Still, Grindeland recalls many public meetings with neighbors worried about the size and makeup of the crowds who would inevitably descend on a broad, sandy, swimming beach.

“Whenever you’re going to change the neighborhood, there’s consternation, complaints that ‘We don’t want those people,’” Grindeland recalled.

And that was before downtown Bellevue’s post-recession boom. The neighborhood has added more than a dozen new apartment buildings and its population has swelled to almost 14,000, according to the city, double what it was in 2010.

Jim Hanson, who lives in the Whaler’s Cove condominiums just east of the Bellevue Marina, said the city’s original plans for the park included more commercial activity, such as kiosks for food. Those plans were scaled back, and now just a small-boat rental facility will operate out of the whaling building.

“We’re happy with what’s going in now,” said Hanson, chief engineer for a large yacht moored at the marina. He can already walk a few dozen steps to work. When the project is completed, he said, “We can just come out our door and walk through the park.”



Neighborhood history

Another neighbor, Patricia Montgomery, and her late husband, Howard, raised their six kids in a home overlooking the park. She said the children disappeared down to the lake on summer mornings and didn’t come back until night.

The 94-year-old was given what’s called a “life estate” when the city purchased her property. It means the house will be torn down and the land become part of the park only after her death.

Montgomery said her grandchildren were thrilled to learn that the home wouldn’t be bought by private owners, but would remain a place they could return to and bring their own kids.
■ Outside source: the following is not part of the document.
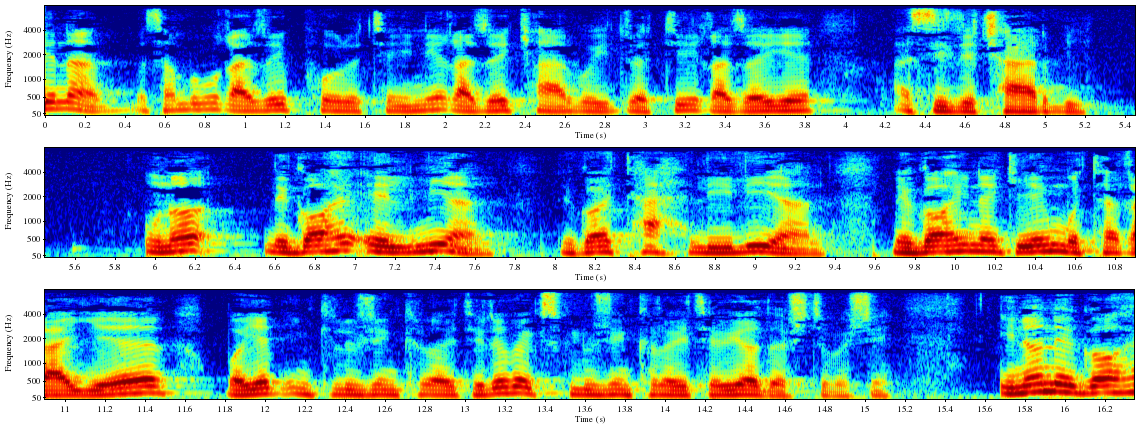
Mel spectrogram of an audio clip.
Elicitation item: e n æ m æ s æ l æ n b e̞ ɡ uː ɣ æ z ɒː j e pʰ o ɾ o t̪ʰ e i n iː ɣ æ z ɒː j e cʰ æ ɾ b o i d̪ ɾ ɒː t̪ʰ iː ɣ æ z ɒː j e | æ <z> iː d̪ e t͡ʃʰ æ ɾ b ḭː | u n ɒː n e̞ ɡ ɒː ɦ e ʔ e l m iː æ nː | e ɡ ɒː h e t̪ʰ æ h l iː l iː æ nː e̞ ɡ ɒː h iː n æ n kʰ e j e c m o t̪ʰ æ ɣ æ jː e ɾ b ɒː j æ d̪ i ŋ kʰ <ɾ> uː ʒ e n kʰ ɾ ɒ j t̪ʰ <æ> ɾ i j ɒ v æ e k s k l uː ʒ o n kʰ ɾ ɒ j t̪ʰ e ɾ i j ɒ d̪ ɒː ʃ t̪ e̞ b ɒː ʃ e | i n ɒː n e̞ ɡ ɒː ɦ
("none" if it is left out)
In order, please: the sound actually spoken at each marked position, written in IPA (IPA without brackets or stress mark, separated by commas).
s, l, e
She was a little dismayed to learn that the park wouldn’t reopen until 2018, but said she was confident she’d still be alive for the ribbon-cutting.

“I’m sure I will,” she said.

Last week, bulldozers and backhoes chewed up parts of the steep hillside where the park will be built. The earthmoving is part of a separate construction project to relocate sewer lines that in some cases were in the water or hanging over the lake under piers.

On a tour of the 10-acre site, city officials said the broad contours of the future park, with its terraced hillside, winding walkways and shoreline, are starting to emerge.

They also pointed out a wooded ravine at the park’s north edge where a stream that’s now in a pipe will be daylighted and the natural habitat restored. The park project also includes renovating the whaling building for use as a meeting space and a rental facility for small boats, as well as adding a public boat launch for hand-carried kayaks, canoes and stand-up paddleboards.

Money for the project comes from the city’s parks real-estate excise tax and capital-investment program funding, along with state and federal grant funds.

Glenn Kost, planning and development manager for Bellevue Parks, said surveys of residents over the decades have consistently shown that people want to get close to the water. The city does have half a dozen waterfront parks, he said, but none within walking distance of downtown.

“People are going to be surprised at how close this is,” Kost said. And while the next year and a half of construction will be “a bloody mess,” and the existing park and its beach access will be closed, Kost predicted that residents will love the result.

“It’s going to be full of people. This will be spectacular,” he said.